Dupree Glass, 36 and Juan Rayford, 37, have been declared innocent after they were freed in 2020 following a retrial, in which the man who actually committed the crime, Chad Brandon McZeal confessed. The gang member is currently serving a life sentence for murder in an unrelated case.
Glass and Rayford were 17 and 18 years old respectively when they were arrested after a 2004 shooting, which left two teenagers injured.
They both maintained they were not involved in the shooting. They were convicted of 11 counts of attempted murder and sentenced to 11 consecutive life sentences. Before being given their sentences, Glass and Rayford had no criminal history.
Their defence lawyer, Annee Della Donna, told The Associated Press that the trial against them in 2004 ‘never should have been brought in the first place’.
“There was no evidence tying them to the shooting. Zero,’ the lawyer said.
Their convictions rested on the testimony of only two witnesses, who later recanted their stories. Della Donna said a five-year investigation by defence investigators found numerous witnesses who said, “Oh no, they weren’t the shooters, they never had a gun.”
Following the new trial, which took place in Los Angeles, Glass and Rayford are entitled to compensation under a new law in the state of California. They must be paid $140 (£112) for each day they spent behind bars, which will add up to about $900,000 (£725,000).
Both men now work as drivers for Walmart and are fathers to baby girls. Rayford is still in a relationship with his high school sweetheart, who waited for him while he was incarcerated.
On Thursday (20 April), the two men were declared innocent by a California judge, marking the end of the new trial in October after a state appeals court panel vacated their convictions.
The men were hugged as their family, friends and supporters cheered for them outside the courthouse.

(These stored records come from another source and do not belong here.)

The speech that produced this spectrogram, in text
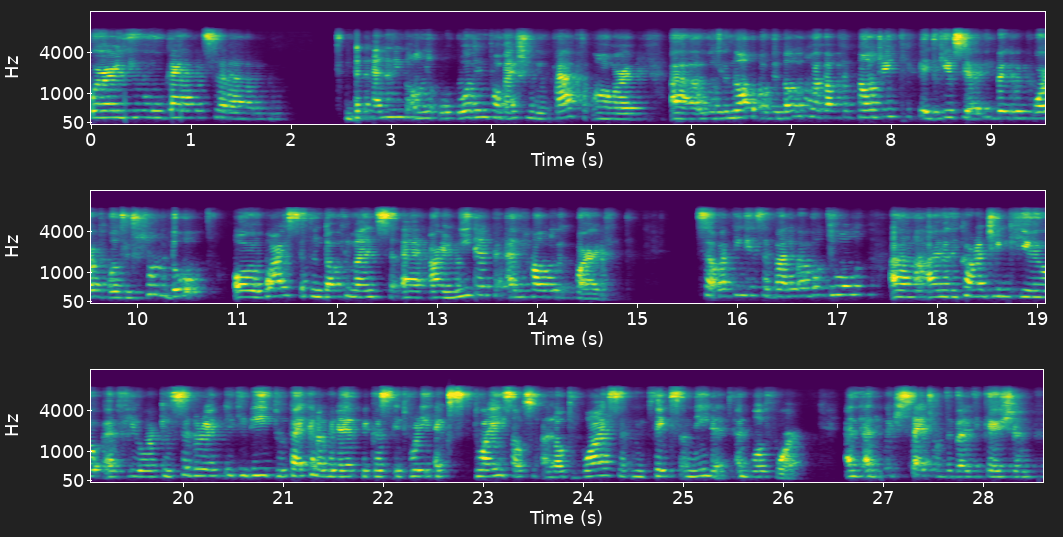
where you get um, depending on what information you have or uh, what you know or you don't know about technology, it gives you a feedback report what you should do or why certain documents uh, are needed and how to acquire them. So I think it's a valuable tool. Uh, I'm encouraging you, if you are considering ETV, to take a look at it because it really explains also a lot why certain things are needed and what for, and at which stage of the verification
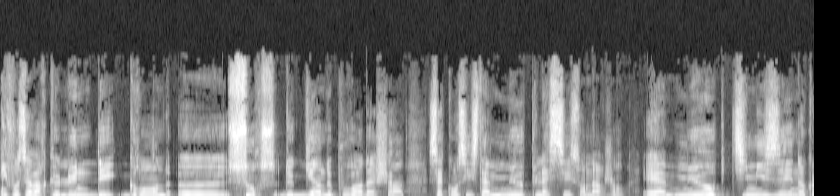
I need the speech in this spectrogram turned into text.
il faut savoir que l'une des grandes euh, sources de gains de pouvoir d'achat, ça consiste à mieux placer son argent et à mieux optimiser donc,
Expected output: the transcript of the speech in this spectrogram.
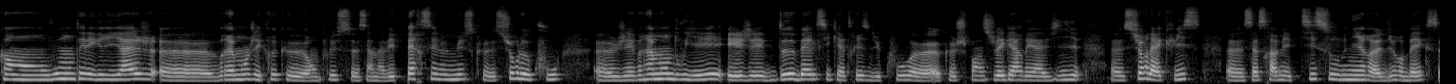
quand vous montez les grillages. Euh, vraiment, j'ai cru que en plus ça m'avait percé le muscle sur le cou. Euh, j'ai vraiment douillé et j'ai deux belles cicatrices du coup euh, que je pense je vais garder à vie sur la cuisse. ça sera mes petits souvenirs d'urbex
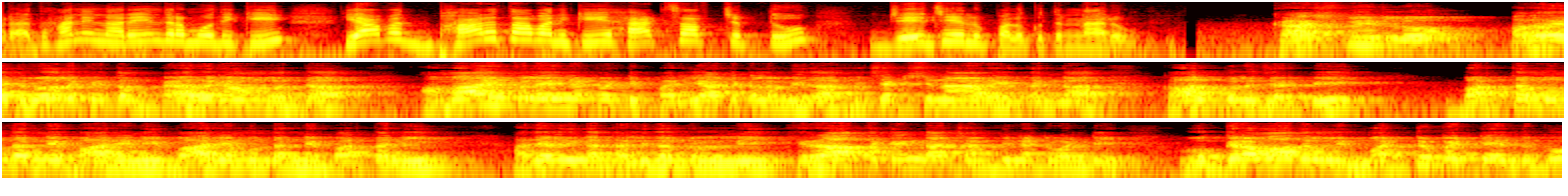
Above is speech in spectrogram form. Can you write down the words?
ప్రధాని నరేంద్ర మోదీకి యావత్ భారతావనికి హ్యాట్స్ ఆఫ్ చెప్తూ జేజేలు పలుకుతున్నారు. కాశ్మీర్లో పదహైదు రోజుల క్రితం పేదగాం వద్ద అమాయకులైనటువంటి పర్యాటకుల మీద విచక్షణారహితంగా కాల్పులు జరిపి భర్త ముందరనే భార్యని భార్య ముందరనే భర్తని అదేవిధంగా తల్లిదండ్రులని కిరాతకంగా చంపినటువంటి ఉగ్రవాదుల్ని మట్టు పెట్టేందుకు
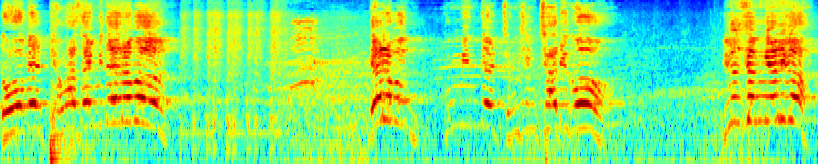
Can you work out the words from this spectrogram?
노벨 평화상입니다, 여러분! 여러분, 국민들 정신 차리고 윤석열이가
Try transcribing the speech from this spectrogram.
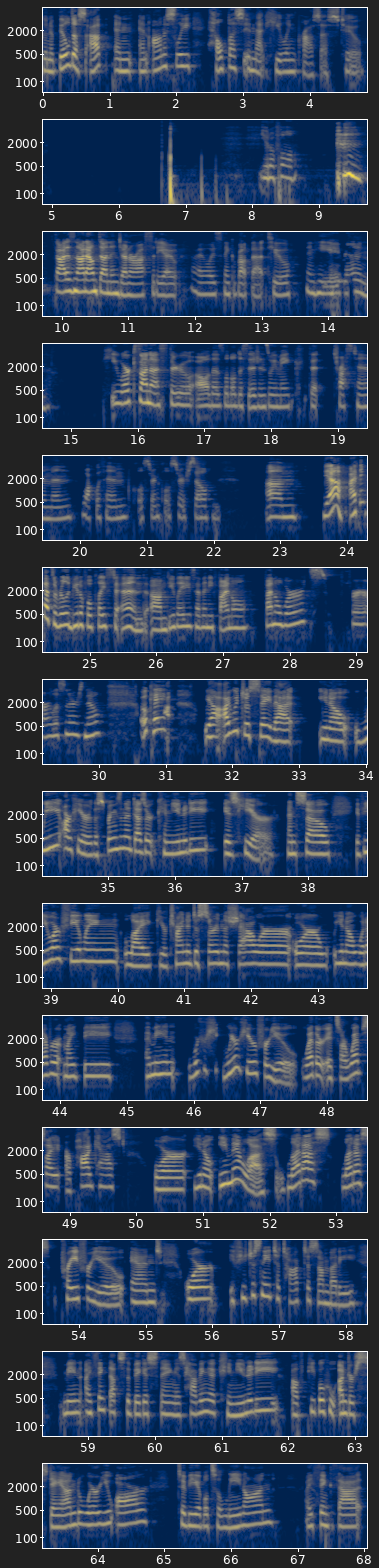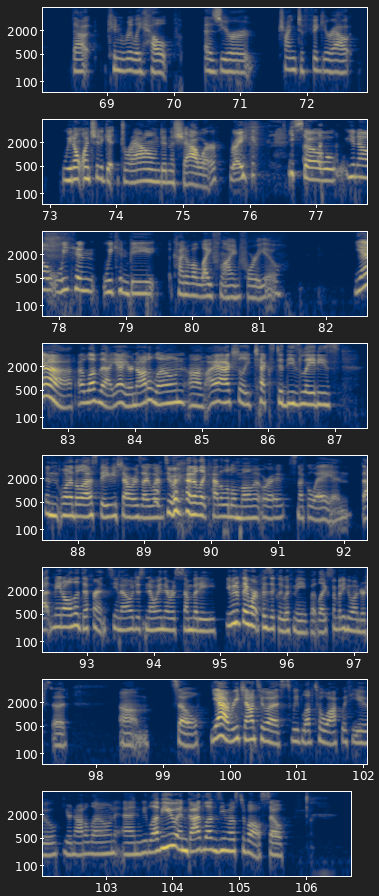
going to build us up and and honestly help us in that healing process too. Beautiful. God is not outdone in generosity. I I always think about that too. And he Amen. He works on us through all those little decisions we make that trust him and walk with him closer and closer. So um yeah, I think that's a really beautiful place to end. Um, do you ladies have any final final words for our listeners? No. Okay. Yeah, I would just say that you know we are here. The Springs in the Desert community is here, and so if you are feeling like you're trying to discern the shower or you know whatever it might be, I mean, we're we're here for you. Whether it's our website, our podcast or you know email us let us let us pray for you and or if you just need to talk to somebody i mean i think that's the biggest thing is having a community of people who understand where you are to be able to lean on i think that that can really help as you're trying to figure out we don't want you to get drowned in the shower right so you know we can we can be kind of a lifeline for you. Yeah, I love that. Yeah, you're not alone. Um, I actually texted these ladies in one of the last baby showers I went to. I kind of like had a little moment where I snuck away, and that made all the difference. You know, just knowing there was somebody, even if they weren't physically with me, but like somebody who understood. Um, so yeah, reach out to us. We'd love to walk with you. You're not alone, and we love you, and God loves you most of all. So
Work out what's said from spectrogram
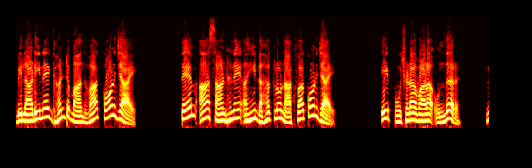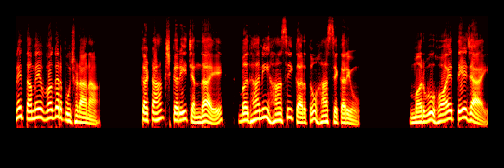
બિલાડીને ઘંટ બાંધવા કોણ જાય? તેમ આ સાંઢને અહીં ડહકલો નાખવા કોણ જાય? એ પૂંછડાવાળા ઉંદર ને તમે વગર પૂંછડાના. કટાક્ષ કરી ચંદાએ બધાની હાંસી કરતું હાસ્ય કર્યું. મરવું હોય તે જાય.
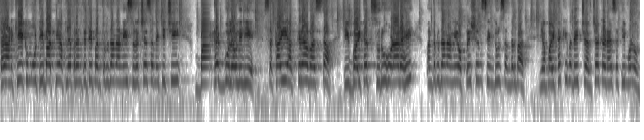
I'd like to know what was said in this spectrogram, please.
तर आणखी एक मोठी बातमी आपल्यापर्यंत ते पंतप्रधानांनी सुरक्षा समितीची बैठक बोलावलेली आहे. सकाळी अकरा वाजता ही बैठक सुरू होणार आहे. पंतप्रधानांनी ऑपरेशन सिंदूर संदर्भात या बैठकीमध्ये चर्चा करण्यासाठी म्हणून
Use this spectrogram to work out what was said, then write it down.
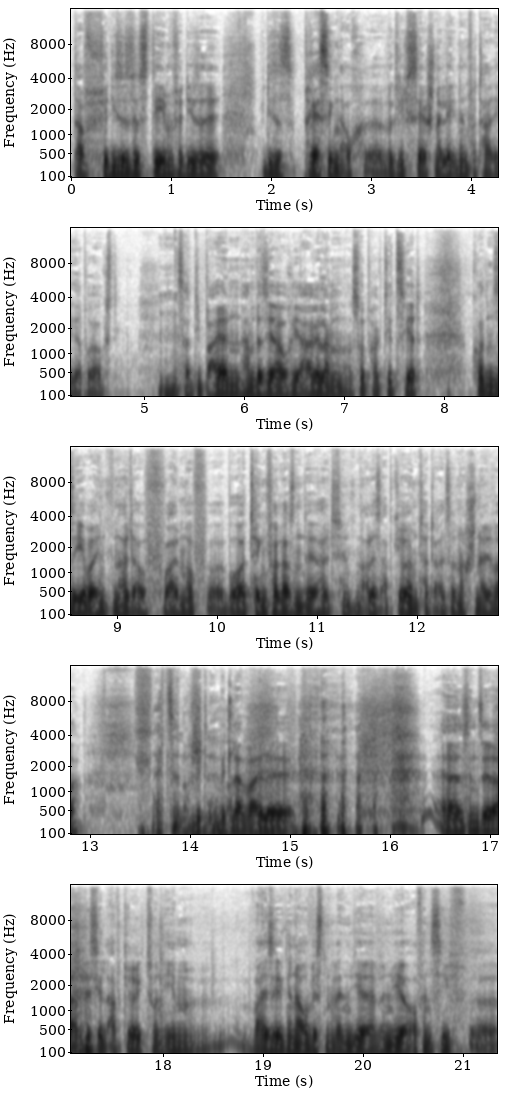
da für dieses System, für diese, für dieses Pressing auch äh, wirklich sehr schnelle Innenverteidiger brauchst. Mhm. Das hat die Bayern, haben das ja auch jahrelang so praktiziert, konnten sich aber hinten halt auf, vor allem auf äh, Boateng verlassen, der halt hinten alles abgeräumt hat, als er noch schnell war. Er noch Mit. Mittlerweile äh, sind sie da ein bisschen abgerückt von ihm, weil sie genau wissen, wenn wir, wenn wir offensiv äh,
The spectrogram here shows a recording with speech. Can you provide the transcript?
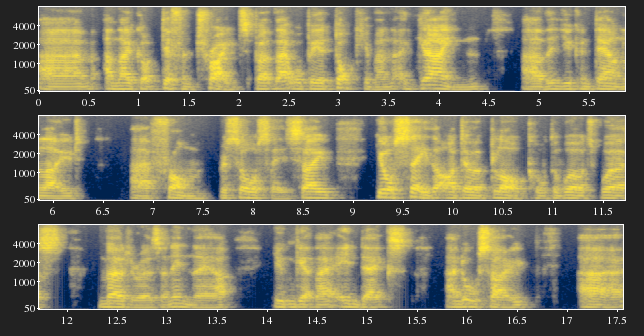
um, and they've got different traits, but that will be a document again uh, that you can download uh, from resources. So you'll see that I do a blog called The World's Worst Murderers, and in there you can get that index and also, uh,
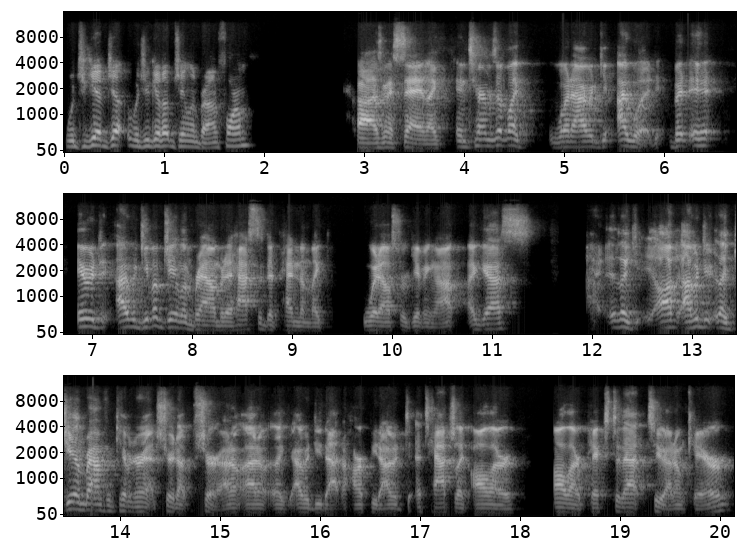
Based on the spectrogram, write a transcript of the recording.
Would you give Would you give up Jaylen Brown for him? Uh, I was gonna say like in terms of like what I would gi- I would, but it it would I would give up Jaylen Brown, but it has to depend on like what else we're giving up. I guess. I- Like I, I would do like Jaylen Brown from Kevin Durant straight up. Sure, I don't I don't like I would do that in a heartbeat. I would attach like all our all our picks to that too. I don't care.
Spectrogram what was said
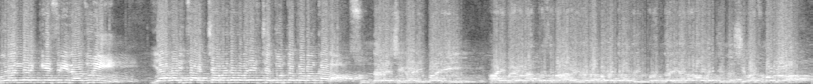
पुरंदर केसरी राजुरी. या गाडीचा आजच्या मैदानामध्ये चतुर्थ क्रमांक आला. सुंदर अशी गाडी पाहिली आणि भैरवनाथ प्रसन्न आरोग्याला भगत रात्री पुरंदर या नावावरती नशीब आजमावलं.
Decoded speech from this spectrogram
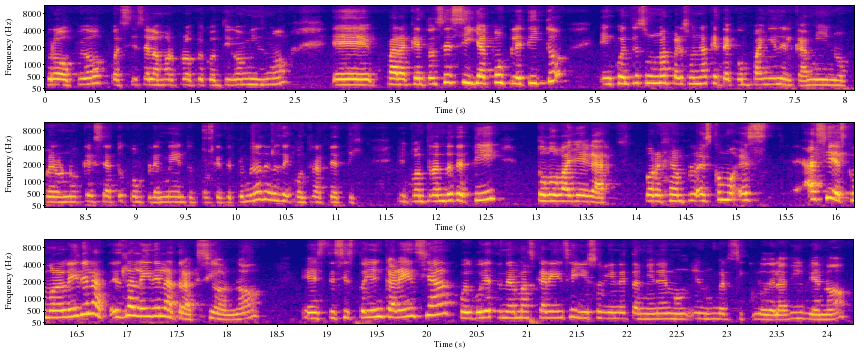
propio, pues sí es el amor propio contigo mismo, eh, para que entonces sí ya completito encuentres una persona que te acompañe en el camino, pero no que sea tu complemento, porque te, primero debes de encontrarte a ti. Encontrándote a ti, todo va a llegar. Por ejemplo, es como, es, así es, como la ley de la, es la ley de la atracción, ¿no? Este, si estoy en carencia, pues voy a tener más carencia y eso viene también en un, en un, versículo de la Biblia, ¿no?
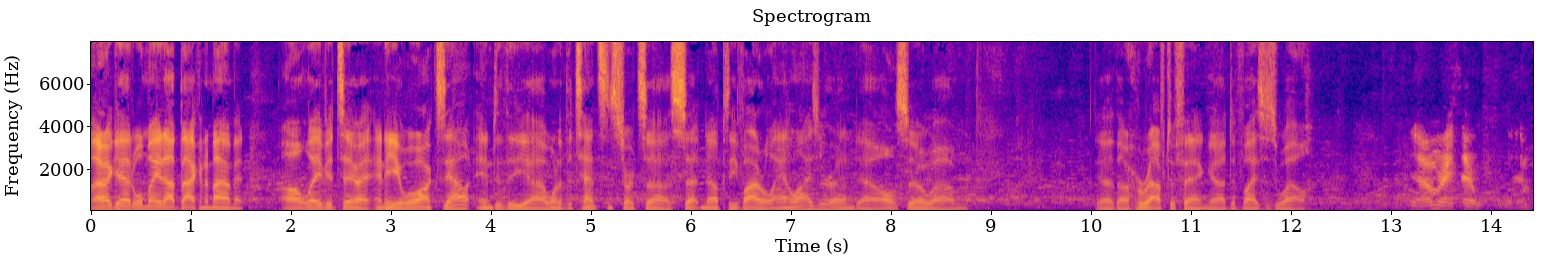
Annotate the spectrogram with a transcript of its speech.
Very good. We'll meet up back in a moment. I'll leave you to it. And he walks out into the uh, one of the tents and starts uh, setting up the viral analyzer and uh, also um, uh, the Haraftafang uh, device as well. Yeah, I'm right there with him.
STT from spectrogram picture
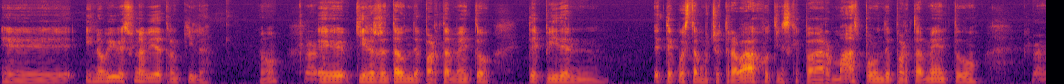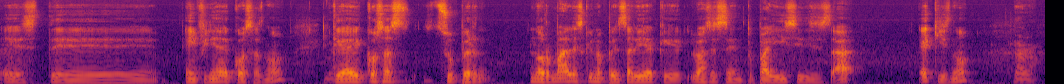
eh, y no vives una vida tranquila, ¿no? Eh, quieres rentar un departamento, te piden, eh, te cuesta mucho trabajo, tienes que pagar más por un departamento, este, e infinidad de cosas, ¿no? Que hay cosas súper normales que uno pensaría que lo haces en tu país y dices, ah, X, ¿no? Claro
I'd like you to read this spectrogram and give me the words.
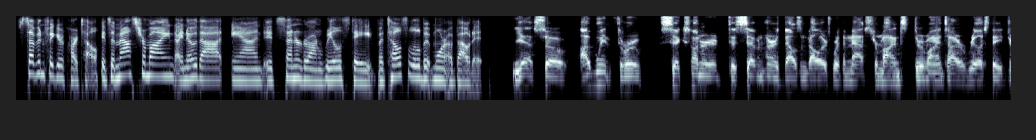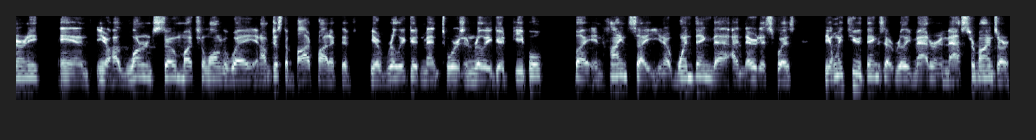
seven figure cartel. It's a mastermind. I know that. And it's centered around real estate, but tell us a little bit more about it. Yeah. So I went through six hundred to seven hundred thousand dollars worth of masterminds through my entire real estate journey. And you know, I learned so much along the way. And I'm just a byproduct of you know really good mentors and really good people. But in hindsight, you know, one thing that I noticed was the only two things that really matter in masterminds are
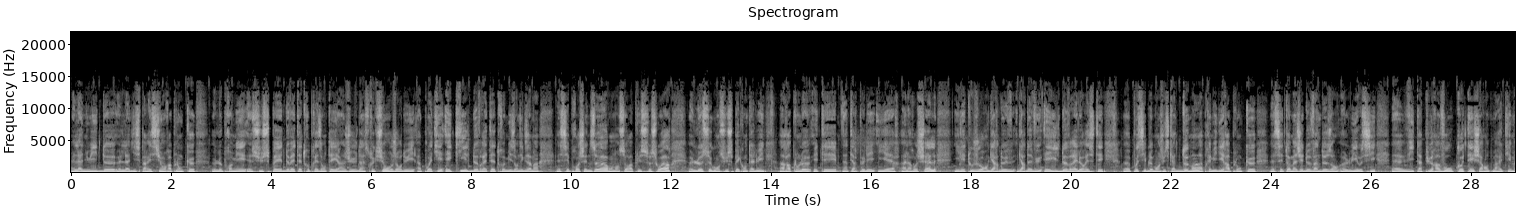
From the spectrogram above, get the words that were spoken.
la nuit de la disparition. Rappelons que le premier suspect devait être présenté à un juge d'instruction aujourd'hui à Poitiers et qu'il devrait être mis en examen ces prochaines heures. On en saura plus ce soir. Le second suspect, quant à lui, rappelons-le, été interpellé hier à La Rochelle. Il est toujours en garde, à vue et il devrait le rester euh, possiblement jusqu'à demain après-midi. Rappelons que cet homme âgé de 22 ans, lui aussi, euh, vit à Puraveau, côté Charente-Maritime,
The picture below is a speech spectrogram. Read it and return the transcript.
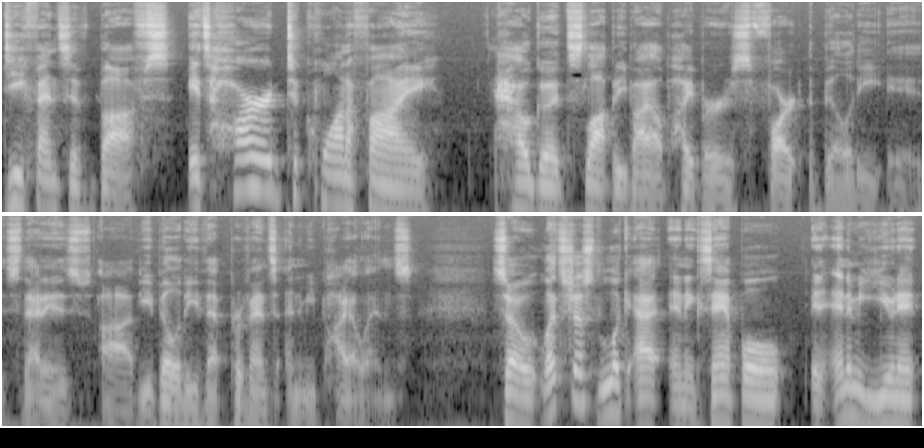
defensive buffs, it's hard to quantify how good Sloppity Bilepiper's fart ability is. That is, uh, the ability that prevents enemy pile ins. So let's just look at an example an enemy unit.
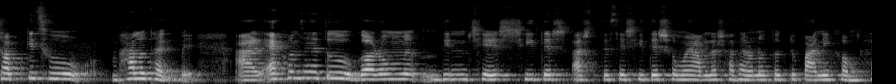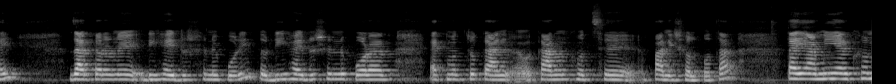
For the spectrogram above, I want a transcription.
সব কিছু ভালো থাকবে। আর এখন যেহেতু গরম দিন শেষ, শীতের, আসতেছে, শীতের সময় আমরা সাধারণত একটু পানি কম খাই। যার কারণে ডিহাইড্রেশনে পড়ি। তো ডিহাইড্রেশনে পড়ার একমাত্র কারণ হচ্ছে পানি স্বল্পতা। তাই আমি এখন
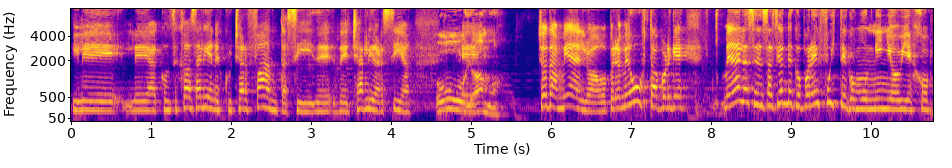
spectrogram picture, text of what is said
y le, le aconsejabas a alguien escuchar Fantasy de, de Charlie García. Uh, lo eh, amo. Yo también lo amo, pero me gusta porque me da la sensación de que por ahí fuiste como un niño viejo,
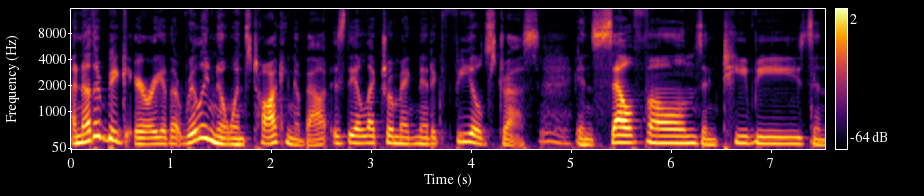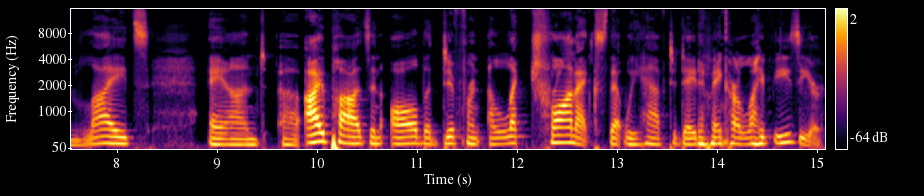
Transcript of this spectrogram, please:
Another big area that really no one's talking about is the electromagnetic field stress mm. in cell phones and TVs and lights and uh, iPods and all the different electronics that we have today to make our life easier.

“I thought about this day for so long. I thought about it when I was locked up for 17 years,” Rayford said outside the courthouse. “I thought about it for my last two years being free. I waited for this day because, you know, I knew I was innocent of every crime they said I committed.”